Bear in mind that dinosaurs, with the exception of the archaeopteryx, the pterodactyl and a few others I suppose, were flightless beasts. Perhaps it should come as no surprise then that I would gradually abandon my passion for the extinct/grounded prehistoric world and give way to an even more boundless, creative, and receptive way of life. It's the least I could do and it is an homage paid to the people in my life who wanted nothing less for me than to shine in a world marred by darkness, injustice, and crippling uncertainty.
But What Good Is It to Shine Alone?
Even the everyday elements of the outside world can threaten the extinction of a solitary flame. But a city of candle lights only needs one surviving flame to rekindle its lost light.
I believe this is what it means to be a mental health writer: Saving lives by providing much-needed insight and statistically backed information. Better information that is logically sound and evidence-based paves the way to a better future for both the individual and society as a whole.
To shine is also what it means to be an entrepreneurship writer. I only wish to inspire fellow dreamers and self-starters to take ownership of their lives. Nobody should feel foolish for marching to the beat of their own drum. Entrepreneurs should be celebrated for championing innovative ideas and challenging antiquated norms. Entrepreneurs are artists, and artists are the true leaders.
To be a mindfulness writer is to encourage those who seek peace and fulfillment to invert their locus of control from without to within. There are some answers which can only be found when the human heart embraces, in equal measure, the devilish and most angelic of its innermost antipodes.
Stay kindled. You owe it to yourself to protect your flame. Sometimes you have to drudge through the darkness to get to the light, but it's ludicrous to think you can find your way through this labyrinth of narrow and dimly lit corridors without so much as your own solitary flame.
Light the way from within and you'll find more lights. You'll find there are far too many whose candles are dimly lit but whose wax is strong. Offer your own flame and watch as both your flames strengthen and the way through to greener pastures grows clearer.
These are the words I offer to myself every day. They are my heroes. Perhaps they are Seismic and Jack and the rest of the toy village reminding me to never forget them; to never stop imagining.
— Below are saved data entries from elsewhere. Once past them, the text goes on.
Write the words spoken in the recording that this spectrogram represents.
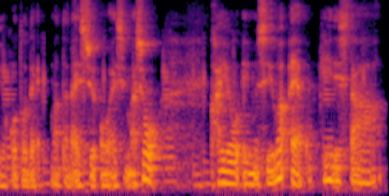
いうことで、また来週お会いしましょう。火曜 MC はあやこ P でした。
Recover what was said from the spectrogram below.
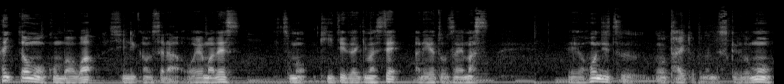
はいどうもこんばんは。心理カウンセラー大山です。いつも聞いていただきましてありがとうございます、えー、本日のタイトルなんですけれども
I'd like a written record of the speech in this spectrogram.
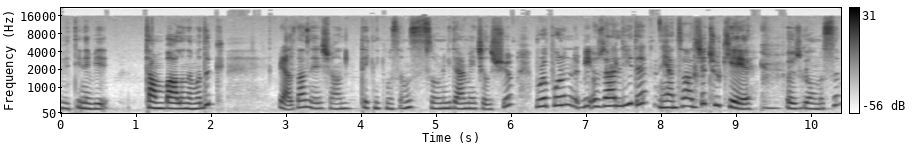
Evet yine bir tam bağlanamadık. Birazdan e, şu an teknik masamız sorunu gidermeye çalışıyor. Bu raporun bir özelliği de yani sadece Türkiye'ye özgü olması.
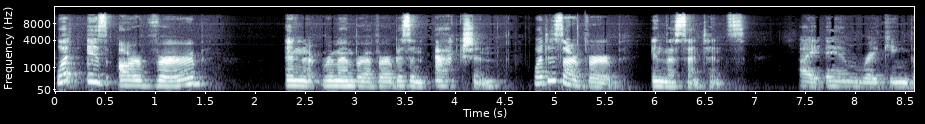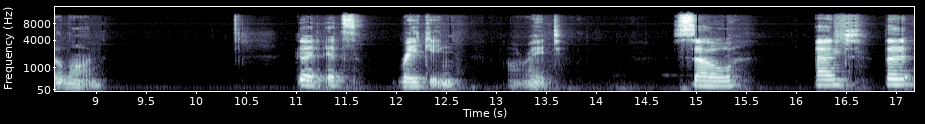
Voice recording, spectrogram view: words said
What is our verb? And remember, a verb is an action. What is our verb in the sentence? I am raking the lawn. Good, it's raking. All right. So, and the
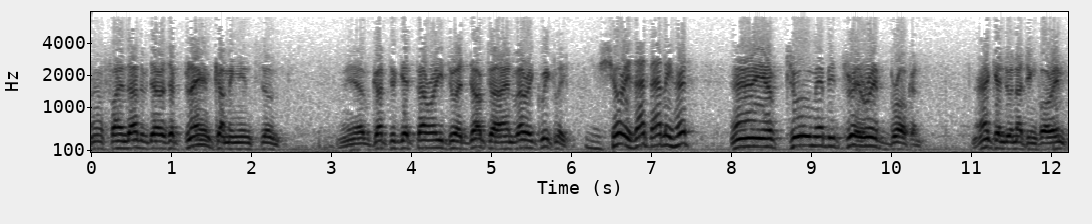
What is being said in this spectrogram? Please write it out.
I'll find out if there is a plane coming in soon. We have got to get Perry to a doctor, and very quickly. You sure he's that badly hurt? I have two, maybe three ribs broken. I can do nothing for him.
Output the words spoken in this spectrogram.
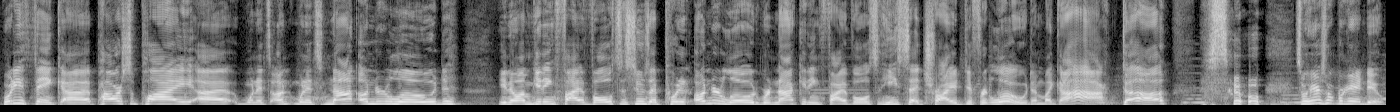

As the nationally-renowned suicide prevention speaker Kevin Hines once said, "We are our brothers' and sisters' keepers."